Down: John Lineker. At this point, we may as well call him John "Rumble" Lineker. Lineker actually made the flyweight limit on his second attempt on Friday, but a bad weight cut showed as he slowed down over the course of his fight with Ali Bagautinov and lost a decision. Never mind getting Lineker in with Mike Dolce. Lineker is a bantamweight, and the sooner he makes the shift, the better.
Hold: Jamie Varner. Yes, he was on the wrong end of one of the most memorable face-plant knockouts this side of Nick Diaz vs. Robbie Lawler. But the fight with Abel Trujillo everything we've come to expect from Varner, with fast action and back-and-forth excitement. Sometimes those huge Varner flurries end in big wins, like when he beat Edson Barboza, or the night he croaked Rob McCullough to take the WEC title. Sometimes, in his exuberance, he makes fatal mistakes, like his fight with Joe Lauzon and last night. He's not going to be a UFC champion, but you can do far worse in this business than be Jamie Varner.
For one thing, on a night with 10 decisions, a single-night UFC record, nine of them were clear-cut correct (the one which wasn't was brutal, which we'll get to in a moment). So there's something to be said for last night's judging.
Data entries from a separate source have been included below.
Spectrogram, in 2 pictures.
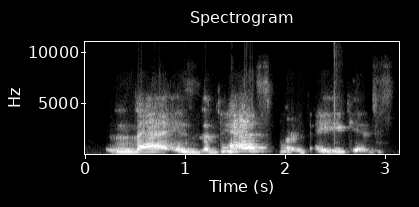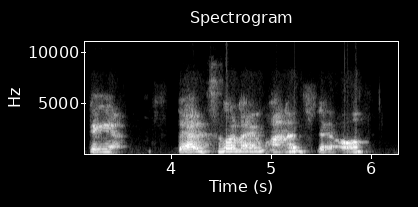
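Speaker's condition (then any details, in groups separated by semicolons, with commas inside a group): ALS; breathless after exertion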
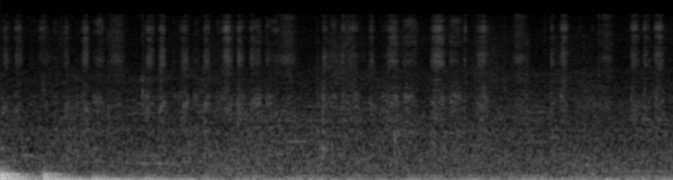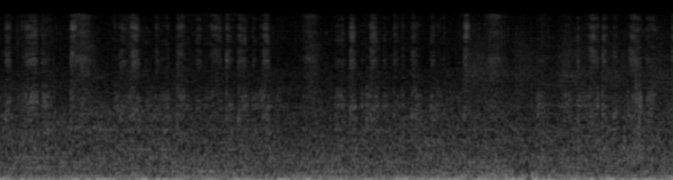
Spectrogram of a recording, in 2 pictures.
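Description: Pen writing on paper: a long run of faint, irregular scratching strokes as words are written out. A low thump right at the start is the loudest sound.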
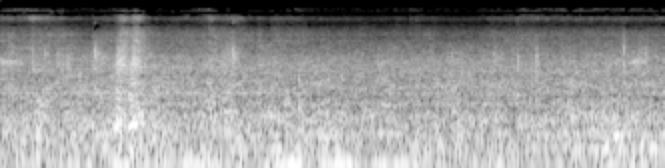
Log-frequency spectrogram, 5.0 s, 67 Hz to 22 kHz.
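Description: Semboku Rapid Railway 5000 series electric train running along the track, heard from behind the driver's cab: a steady low rumble with a few short clacks from the wheels on the rails, the clearest about a second in.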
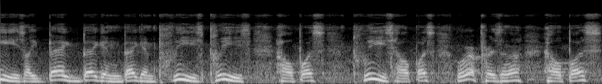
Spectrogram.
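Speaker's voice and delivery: put-on desperate pleading. Acting out people begging the speaker for help: imitating people begging. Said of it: "these people are begging for mercy".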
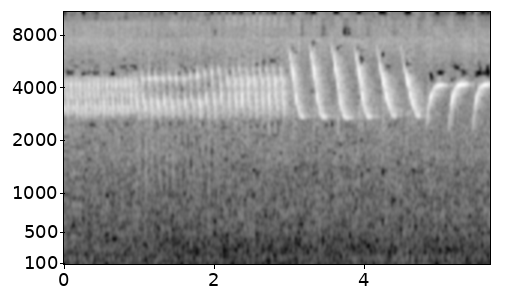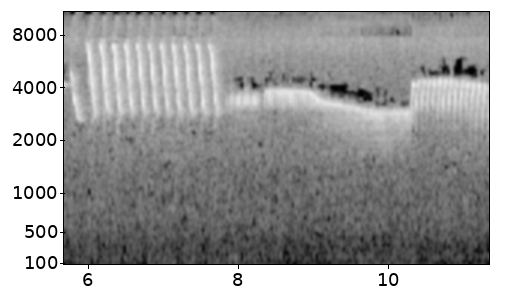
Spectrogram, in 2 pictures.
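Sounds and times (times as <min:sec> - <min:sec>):
Atlantic canary song with whistled sweeps and buzzy trills: 0:00.0 - 0:11.3.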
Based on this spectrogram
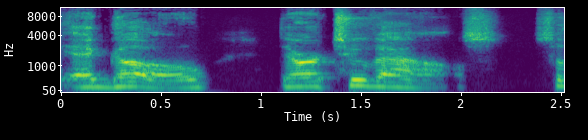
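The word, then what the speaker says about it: ἐγώ: So we have go, like let go of my ego. And so it's ego, that means I.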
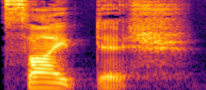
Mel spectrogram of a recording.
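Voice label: "side dish", British English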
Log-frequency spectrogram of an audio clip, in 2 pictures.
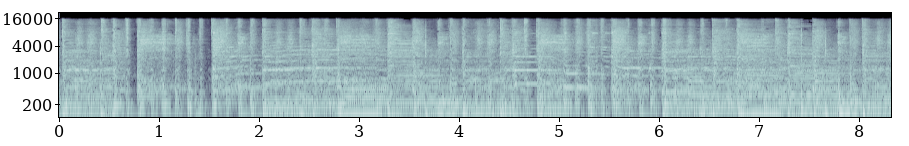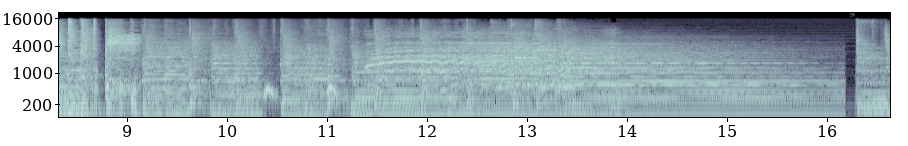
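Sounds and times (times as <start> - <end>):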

In the meantime, Let's give it up to Dan Miragliotta, who could have stopped Jamie Varner vs. Abel Trujillo at several points during Varner's second-round onslaught, but never did, leading to the highlight of the night in Trujillo's one-punch knockout.
I'm not going to waste too much time beating a dead horse on the main event. Herb Dean blew the call. Dean is still far and away the best referee in the business. It happens to the best of them.
Of note on the judging end of things was this week's example that the total strikes stat means nothing, as Alan Patrick got a head-scratcher of a decision over John Makdessi. Patrick threw flashy, wild strikes which mostly missed. He also got stuffed on 11 of 12 takedown attempts. Makdessi patiently and almost flawlessly executed a counterstriking strategy.
Rewarding a fighter like Patrick for busy but ineffective offense is sort of like saying a basketball team which puts up tons of shots and misses most should still be given the victory over a team with fewer shots, a higher shooting percentage, and more points, simply because the first team more active on offense.
Fight I'd like to see next
First off, I'd really like to see a gym tape of Aldo sparring with Barao at Nova Uniao. That's got to be as good as anything that can be offered on PPV. But barring that, the idea it looks like we're finally going to see Aldo take on Anthony Pettis works. It was a year ago this weekend that Pettis texted White during the post-fight press conference and says he wanted a shot at Aldo's featherweight bout. This time, Pettis got through to White again, and said he wants to put his lightweight belt on the line. I disagree with the idea Aldo should have to relinquish his featherweight belt to do it -- B.J. Penn didn't have to drop his lightweight title to go up and challenge Georges St. Pierre -- but either way, Aldo vs. Pettis is a fight to contemplate and savor in a 2014 which doesn't have enough of them.